suhter[i]ga, suhtriga, suhtria, an; m. A brother's son, a nephew; or, expressing the relation of those whose fathers were brothers, a cousin:--Suhterga fratuelis, Wrt. Voc. ii. 109, 16. Suchtyrga fratuelis i. filius fratris, 36, 4. Suctyrian fratres patrueles, sic dictus est ad patres eorum, si fratres inter se fuerunt, 39, 49. Ic (Abraham) eom fædera ðín sibgebyrdum, ðú (Lot) mín suhterga, Cd. Th. 114, 9; Gen. 1901. His (Abraham's) suhtriga Lot, 122, 20; Gen. 2029. His suhtrian wíf, 106, 23; Gen. 1775. v. sweór.

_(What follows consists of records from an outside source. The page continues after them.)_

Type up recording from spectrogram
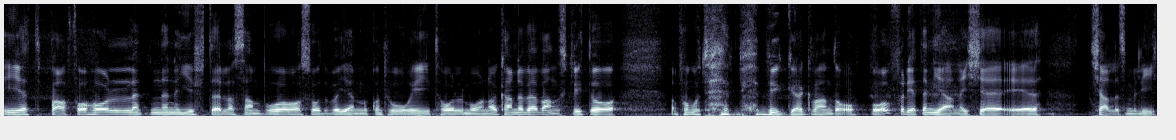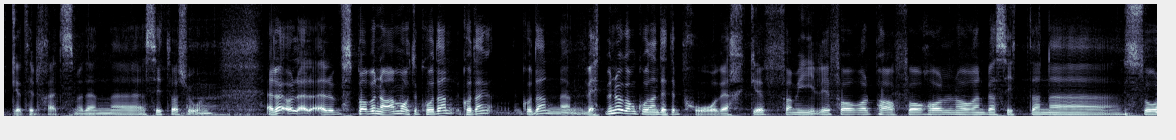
i et parforhold, enten en er gift eller samboer, og sittet på hjemmekontor i tolv måneder, kan det være vanskelig å, å, på en måte bygge hverandre opp òg, fordi at en gjerne ikke er ikke alle som er like tilfreds med den uh, situasjonen. Eller, eller, eller spør på en annen måte, hvordan, hvordan, hvordan, eh, Vet vi noe om hvordan dette påvirker familieforhold, parforhold, når en blir sittende så,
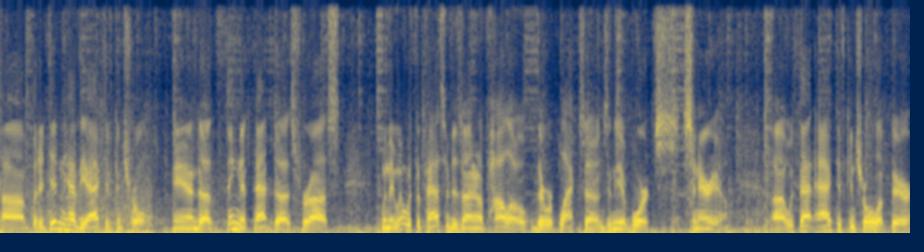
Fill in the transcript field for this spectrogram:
Uh, but it didn't have the active control. And uh, the thing that that does for us, when they went with the passive design on Apollo, there were black zones in the abort scenario. Uh, with that active control up there,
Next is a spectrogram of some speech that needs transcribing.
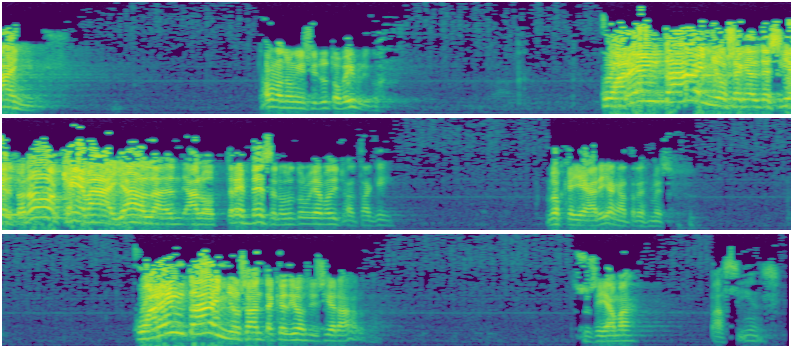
años. Estamos hablando de un instituto bíblico. 40 años en el desierto. No, que va, ya a, los tres meses nosotros hubiéramos dicho hasta aquí. Los que llegarían a tres meses. 40 años antes que Dios hiciera algo. Eso se llama paciencia.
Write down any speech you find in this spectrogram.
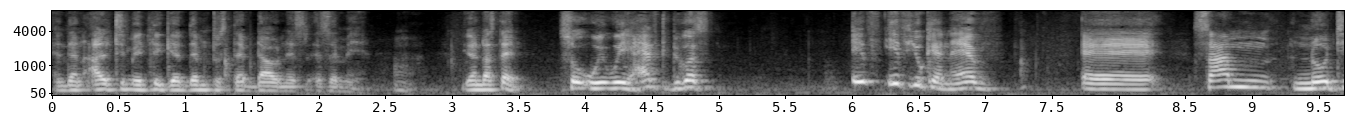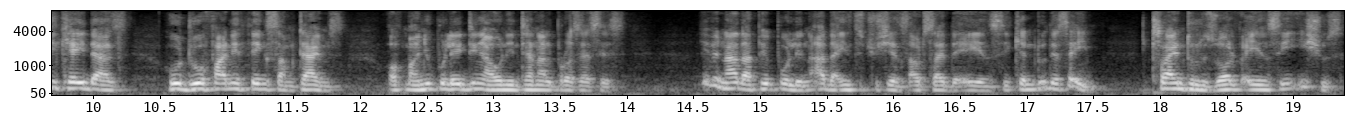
and then ultimately get them to step down as, as a mayor. You understand? So we, we have to because if if you can have uh, some naughty cadres who do funny things sometimes of manipulating our own internal processes, even other people in other institutions outside the ANC can do the same, trying to resolve ANC issues.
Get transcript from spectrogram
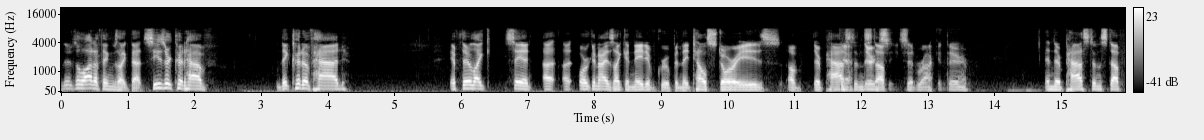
There's a lot of things like that. Caesar could have. They could have had. If they're like, say, a, a, a organized like a native group, and they tell stories of their past and there stuff, he said rocket there. and their past and stuff,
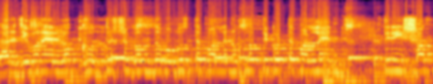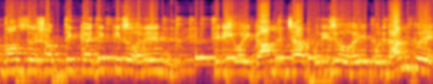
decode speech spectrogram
তার জীবনের লক্ষ্য, উদ্দেশ্য, গন্তব্য বুঝতে পারলেন, উপলব্ধি করতে পারলেন। তিনি সৎমন্ত্রে সদ্দীক্ষায় দীক্ষিত হলেন। তিনি ওই গামছা পরিধেয় হয়ে পরিধান করে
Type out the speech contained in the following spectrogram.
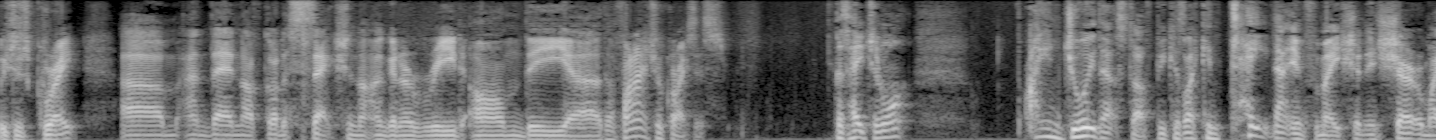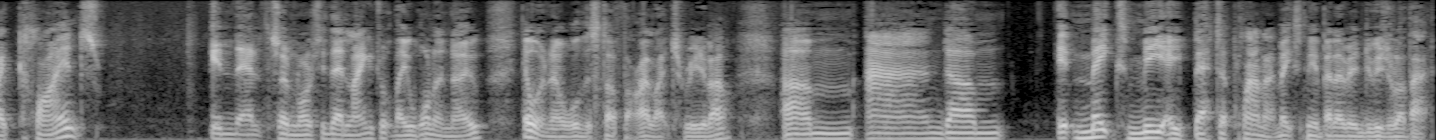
which was great. Um, and then I've got a section that I'm going to read on the, uh, the financial crisis. Because, hey, you know what? I enjoy that stuff because I can take that information and share it with my clients in their terminology, their language, what they want to know. They want to know all the stuff that I like to read about. Um, and, um, it makes me a better planner. Makes me a better individual like that.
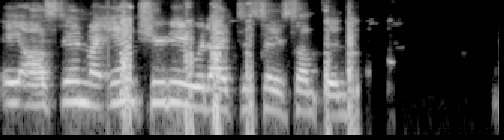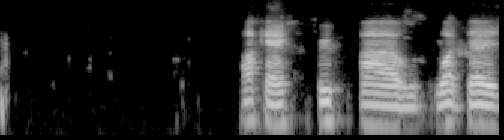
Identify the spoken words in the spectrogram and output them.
Hey, Austin, my Aunt Trudy would like to say something. Okay. Uh, what does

sulh, suluh, sul[l]; gen. sule, but also sules; dat. sylg, sylh, syl; acc. sulh, sul; n. pl. sylh, syll; gen. sula; dat. sulum: a weak genitive seems also to occur in sylan scear; generally feminine, but see the genitive. I. a plough:--Sulh aratrum, Wrt. Voc. i. 15, 2: 289, 76. Sul, ii. 6, 19: Ælfc. Gr. 17; Zup. 109, 18. Swá seó sulh ðone teóðan æcer gegá, L. Eth. ix. 7; Th. i. 342, 11: L. Eiig. i. 1; Th. i. 262, 9: L. C. E. 8; Th. i. 366, 7. Á be ðan wuda swá sulh and síðe hit gegán mæ-acute;ge, Cod. Dip. Kmbl. iii. 458, 20. Sule reóst vomes, Wrt. Voc. ii. 138, 72. Sules reóst, 25, 28: 106, 20. Ðæs sules bodig, Lchdm. i. 402, 2. Sylan scear vomer, Coll. Monast. Th. 30, 29. Ðæt nán mon ne scyle dón his hond tó ðære sylg, Past. 51; Swt. 403, 2. Æ-acute;lc man hæbbe